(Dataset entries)
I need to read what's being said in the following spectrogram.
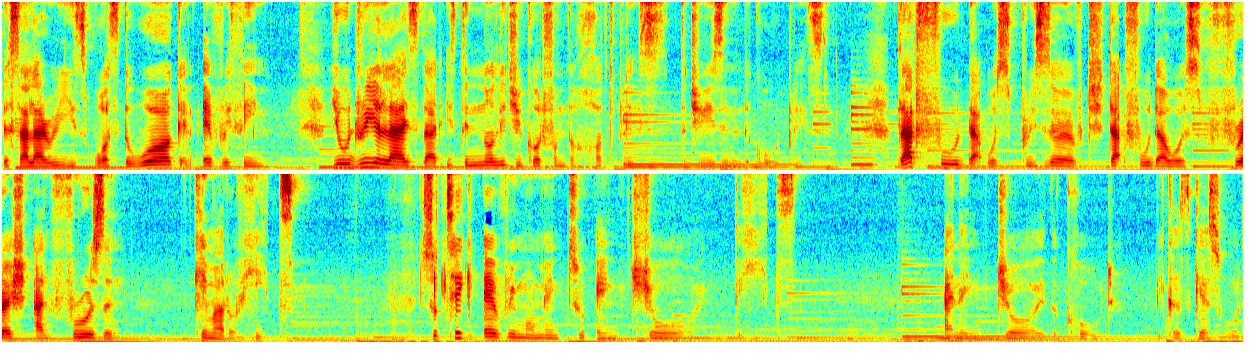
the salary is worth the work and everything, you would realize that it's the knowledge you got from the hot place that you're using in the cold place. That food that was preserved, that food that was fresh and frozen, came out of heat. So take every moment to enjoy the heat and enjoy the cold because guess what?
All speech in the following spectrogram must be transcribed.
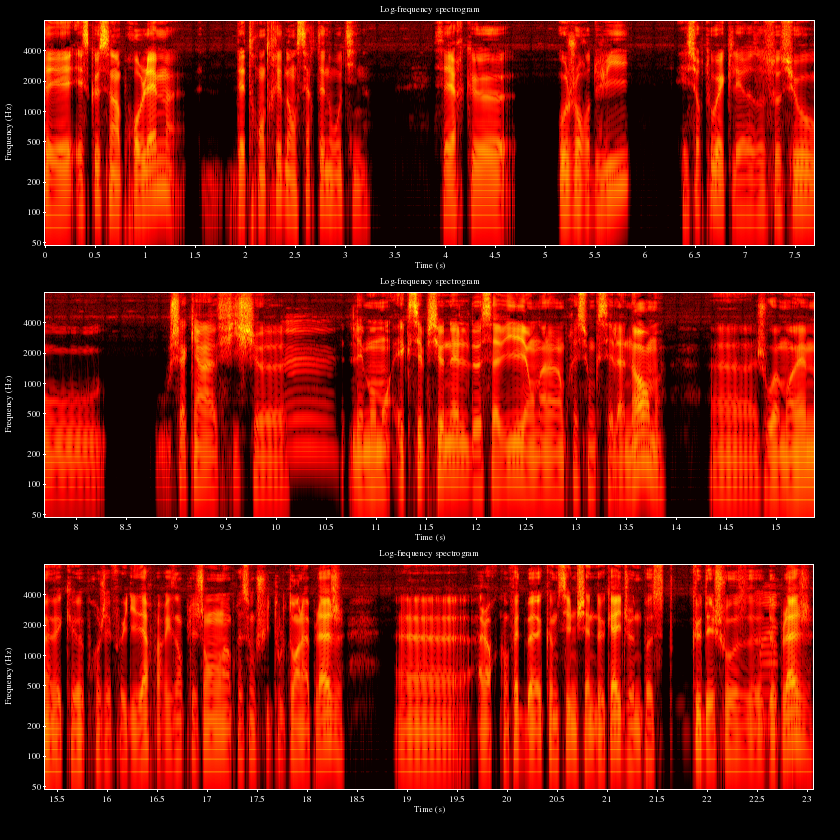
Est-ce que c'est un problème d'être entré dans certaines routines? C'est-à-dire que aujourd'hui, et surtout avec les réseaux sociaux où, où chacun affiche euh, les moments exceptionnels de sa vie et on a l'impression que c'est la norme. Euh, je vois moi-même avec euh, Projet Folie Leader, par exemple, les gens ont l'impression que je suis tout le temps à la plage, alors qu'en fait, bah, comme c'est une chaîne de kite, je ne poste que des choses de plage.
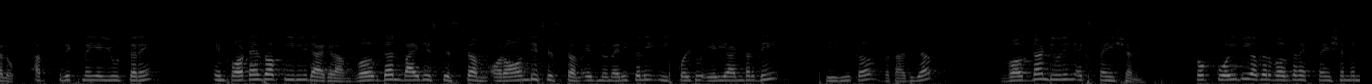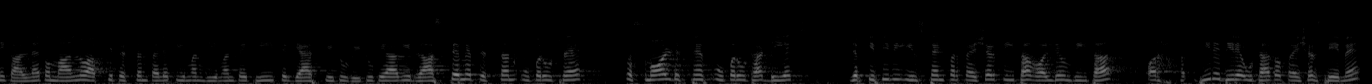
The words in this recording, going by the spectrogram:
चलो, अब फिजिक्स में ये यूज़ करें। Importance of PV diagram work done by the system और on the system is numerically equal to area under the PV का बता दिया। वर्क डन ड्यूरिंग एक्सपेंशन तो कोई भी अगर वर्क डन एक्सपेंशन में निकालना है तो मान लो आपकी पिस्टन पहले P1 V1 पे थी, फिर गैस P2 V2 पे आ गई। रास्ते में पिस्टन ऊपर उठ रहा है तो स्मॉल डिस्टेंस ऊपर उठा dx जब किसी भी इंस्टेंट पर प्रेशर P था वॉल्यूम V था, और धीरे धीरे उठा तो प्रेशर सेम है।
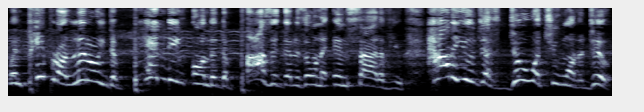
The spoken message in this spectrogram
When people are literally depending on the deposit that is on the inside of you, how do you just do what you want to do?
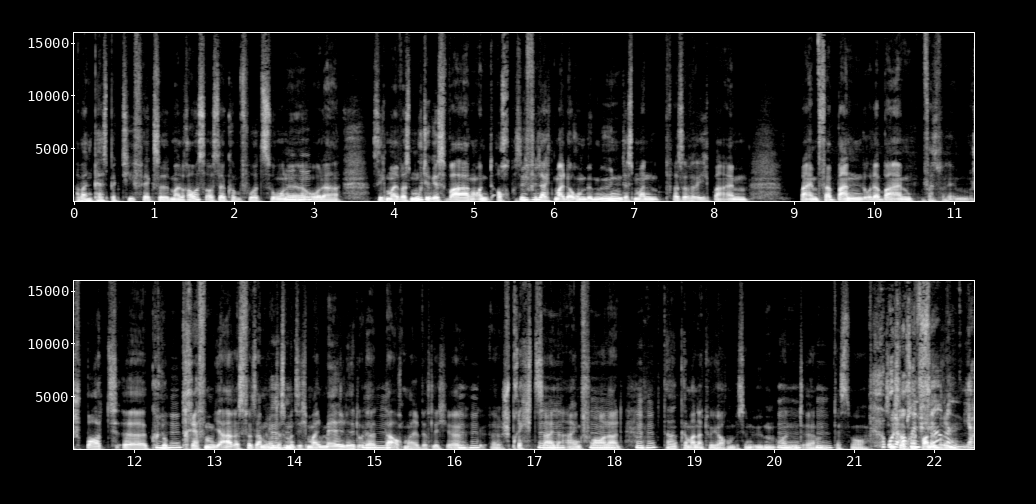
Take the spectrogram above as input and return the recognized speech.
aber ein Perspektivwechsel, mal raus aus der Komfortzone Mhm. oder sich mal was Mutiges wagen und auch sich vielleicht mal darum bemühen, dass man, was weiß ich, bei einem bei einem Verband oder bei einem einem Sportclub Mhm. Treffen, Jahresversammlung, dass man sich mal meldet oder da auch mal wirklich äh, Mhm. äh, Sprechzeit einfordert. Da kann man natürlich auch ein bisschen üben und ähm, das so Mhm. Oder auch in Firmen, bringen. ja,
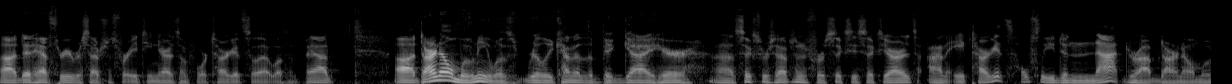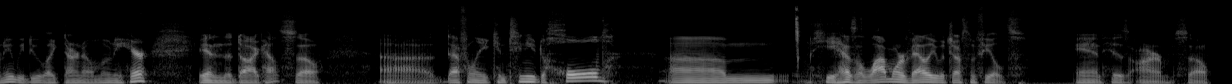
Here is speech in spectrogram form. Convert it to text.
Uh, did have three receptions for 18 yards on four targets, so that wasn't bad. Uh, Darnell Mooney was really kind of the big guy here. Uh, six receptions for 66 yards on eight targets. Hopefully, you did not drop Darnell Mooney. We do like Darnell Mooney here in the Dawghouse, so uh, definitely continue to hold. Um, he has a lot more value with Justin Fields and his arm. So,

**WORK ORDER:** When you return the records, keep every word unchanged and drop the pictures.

**OUTPUT OF THE EXERCISE:**
I need to read what's being said in the following spectrogram.
the salary is worth the work and everything, you would realize that it's the knowledge you got from the hot place that you're using in the cold place. That food that was preserved, that food that was fresh and frozen, came out of heat. So take every moment to enjoy the heat and enjoy the cold because guess what?
All speech in the following spectrogram must be transcribed.
Est-ce que c'est un problème d'être entré dans certaines routines? C'est-à-dire que aujourd'hui, et surtout avec les réseaux sociaux où, où chacun affiche euh, les moments exceptionnels de sa vie et on a l'impression que c'est la norme. Euh, je vois moi-même avec euh, Projet Folie Leader, par exemple, les gens ont l'impression que je suis tout le temps à la plage, alors qu'en fait, bah, comme c'est une chaîne de kite, je ne poste que des choses de plage.
The words in this recording, going by the spectrogram:
चलो, अब फिजिक्स में ये यूज़ करें। Importance of PV diagram work done by the system और on the system is numerically equal to area under the PV का बता दिया। वर्क डन ड्यूरिंग एक्सपेंशन तो कोई भी अगर वर्क डन एक्सपेंशन में निकालना है तो मान लो आपकी पिस्टन पहले P1 V1 पे थी, फिर गैस P2 V2 पे आ गई। रास्ते में पिस्टन ऊपर उठ रहा है तो स्मॉल डिस्टेंस ऊपर उठा dx जब किसी भी इंस्टेंट पर प्रेशर P था वॉल्यूम V था, और धीरे धीरे उठा तो प्रेशर सेम है।
The spoken message in this spectrogram
When people are literally depending on the deposit that is on the inside of you, how do you just do what you want to do?
Take the spectrogram above as input and return the recognized speech.
aber ein Perspektivwechsel, mal raus aus der Komfortzone Mhm. oder sich mal was Mutiges wagen und auch sich vielleicht mal darum bemühen, dass man, was weiß ich, bei einem bei einem Verband oder bei einem einem Sportclub Mhm. Treffen, Jahresversammlung, dass man sich mal meldet oder da auch mal wirklich äh, Mhm. äh, Sprechzeit einfordert. Da kann man natürlich auch ein bisschen üben und ähm, das so Mhm. Oder auch in Firmen, bringen. ja,
Here is speech in spectrogram form. Convert it to text.
Uh, did have three receptions for 18 yards on four targets, so that wasn't bad. Uh, Darnell Mooney was really kind of the big guy here. Uh, six receptions for 66 yards on eight targets. Hopefully, you did not drop Darnell Mooney. We do like Darnell Mooney here in the Dawghouse, so uh, definitely continue to hold. Um, he has a lot more value with Justin Fields and his arm. So,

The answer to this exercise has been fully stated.